Outdoor and Indoor Mosquito Traps
Mosquito Traps Features
The main thing to pay attention to when choosing a cheap mosquito trap is the attractant. Should you go with a chemical or carbon dioxide mosquito trap or one that relies on light and heat? We'll also look at outdoor vs.
Mosquito Trap Attractant.Traps attract mosquitoes using movement, light, moisture, heat, and/or scent, in the form of carbon dioxide, octenol, or lactic acid. Mosquitoes are then drawn into the machine by a fan and trapped. The trick lies in finding a trap that uses the right attractant for the size of your space and the breed of mosquito that's bothering you. Carbon dioxide mosquito traps attract mosquitoes from farthest away -- upward of 100 feet. Carbon dioxide is a preferred attractant in higher-priced traps. Octenol and lactic acid attract mosquitoes from as far as 50 feet away and are recommended by Mosquito Central for Asian tiger mosquitoes, also known as day mosquitoes. Movement and light work for distances up to 30 feet and heat reaches 10 feet. Some of the best mosquito traps employ all these methods to lure and trap all types of mosquitoes. They are best for covering large areas.

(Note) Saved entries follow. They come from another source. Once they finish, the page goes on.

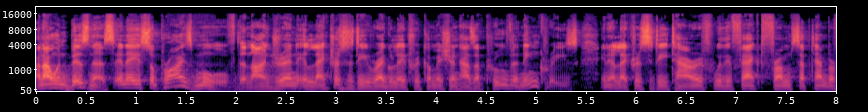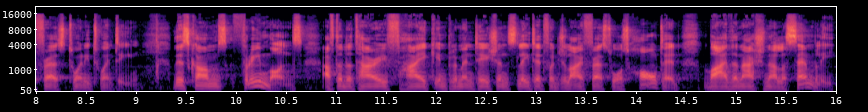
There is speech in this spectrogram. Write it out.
And now in business, in a surprise move, the Nigerian Electricity Regulatory Commission has approved an increase in electricity tariff with effect from September 1st, 2020. This comes three months after the tariff hike implementation slated for July 1st was halted by the National Assembly,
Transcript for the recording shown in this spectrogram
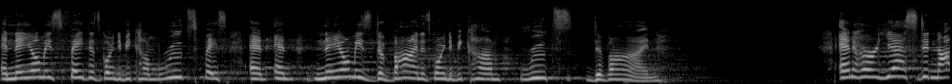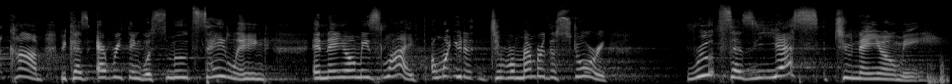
and Naomi's faith is going to become Ruth's faith, and, and Naomi's divine is going to become Ruth's divine. And her yes did not come because everything was smooth sailing in Naomi's life. I want you to, to remember the story. Ruth says yes to Naomi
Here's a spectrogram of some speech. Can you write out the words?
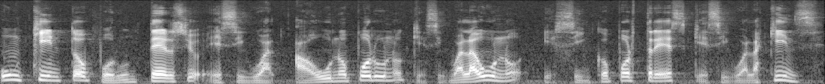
Un quinto por un tercio es igual a 1 por 1, que es igual a 1, y 5 por 3, que es igual a 15.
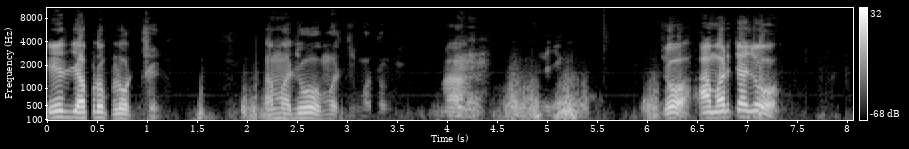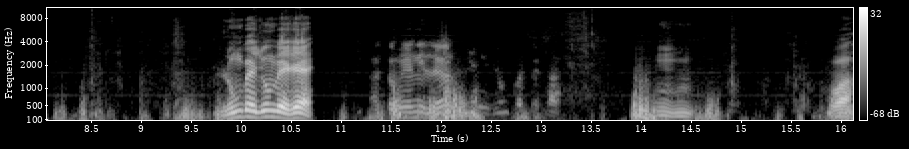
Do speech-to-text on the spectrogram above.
એ જ આપણો પ્લોટ છે. આમાં જુઓ મરચીમાં તમે. હા. જો આ મરચા જો લુંબે ઝુંબે છે. તમે એની લેન્થ હમ હમ. વાહ.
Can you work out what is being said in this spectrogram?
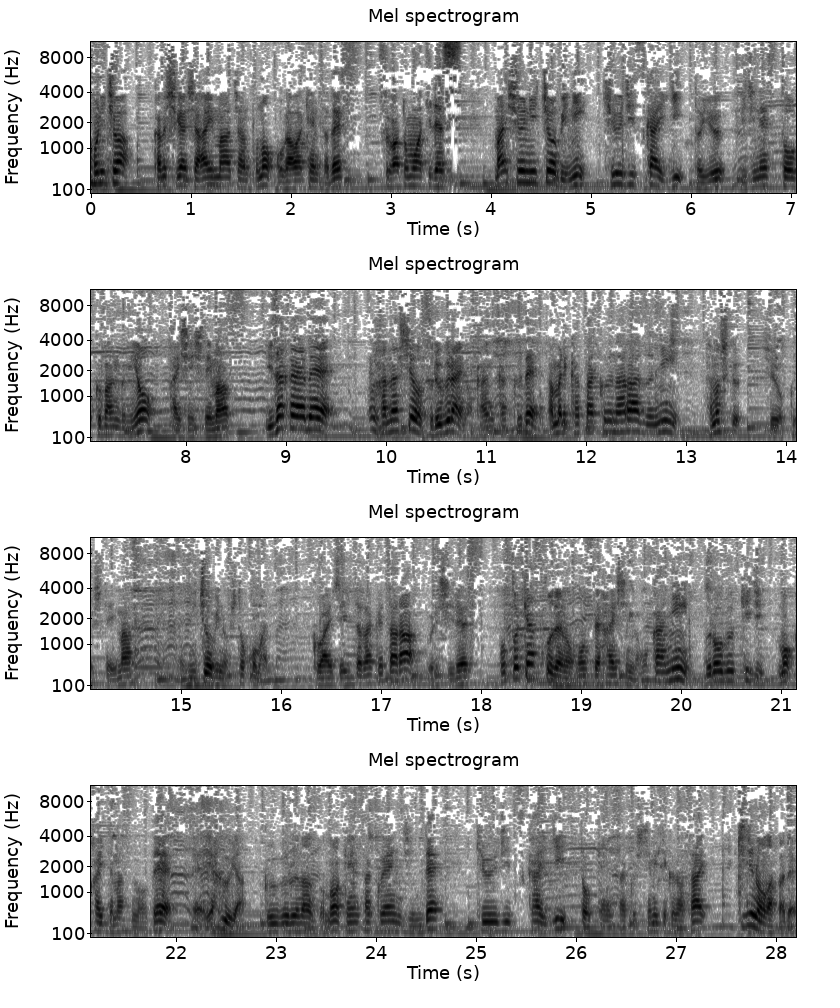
こんにちは。株式会社アイマーチャントの小川健太です。菅智明です。毎週日曜日に休日会議というビジネストーク番組を配信しています。居酒屋で話をするぐらいの感覚で、あまり硬くならずに楽しく収録しています。日曜日の一コマに加えていただけたら嬉しいです。ポッドキャストでの音声配信の他にブログ記事も書いてますので、Yahoo や Google などの検索エンジンで休日会議と検索してみてください。記事の中で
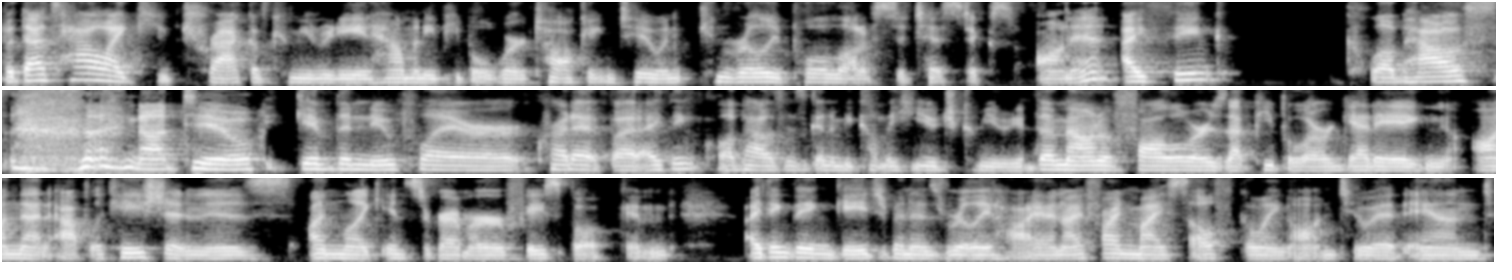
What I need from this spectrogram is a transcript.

The Dynatrap DT1000 Insect Eliminator (starting at $96) is a carbon dioxide mosquito trap that also uses ultraviolet light and heat to attract mosquitoes. The Stinger Nosquito Indoor Insect Trap MA06 (starting at $28) uses just UV light and heat to attract the bugs and gives users the option of opening a trap door to free the mosquitoes outside. The Koolatron Mosquito Trap MK05 Champion (starting at $95) works a little differently. It uses thermal imaging and blue light, along with octenol, to attract the bugs. It's important to note that the octenol cartridges required for this trap last only 21 days and cost about $23 for a pack of two refills, an expense that should be figured into your purchasing decision. The Mega-Catch Alpha Mosquito Trap MCA-600 (starting at $69) is perhaps the best of both worlds. It uses heat and a pulsating LED light (for movement) but also gives users the option of inserting an octenol or lactic acid cartridge.
Propane vs. Electric Mosquito Traps.Mosquito traps come in two varieties: electric mosquito traps, which plug in with a cord, and propane mosquito traps, which are cordless. Propane mosquito traps need to be refilled often -- about every three weeks -- and that can add a lot to the overall cost. Fortunately for frugal shoppers, all the budget mosquito traps on our list are electric mosquito traps. While they do use lights, the bulbs don't cost much and don't need to be replaced very often.
Outdoor vs. Indoor Mosquito Traps.Manufacturers make mosquito traps for both indoor and outdoor use. The major difference between outdoor and indoor mosquito traps is the attractant. Outdoor mosquito traps use carbon dioxide, lactic acid, or octenol, while most indoor mosquito traps rely on movement, heat, and light rather than scent (although some use carbon dioxide). Chemical-based traps aren't usually used inside because of the smell. For the same reason, a scent-free trap may be best for outdoor spaces smaller than 30 feet; heat and light alone should do the trick. The other thing to keep in mind is that scented lures can attract mosquitoes from as far away as 100 feet or more. Using a trap with a large range in a small yard might backfire by actually drawing mosquitoes into your yard.
The Stinger Nosquito MA06 trap is strictly an indoor mosquito trap, while the Koolatron Mosquito Trap MK05 Champion is an outdoor trap. Both the Dynatrap DT1000 Insect Eliminator and the Mega-Catch Alpha Mosquito Trap MCA-600 can be used either indoors or out, although the Dynatrap is recommended for outside use.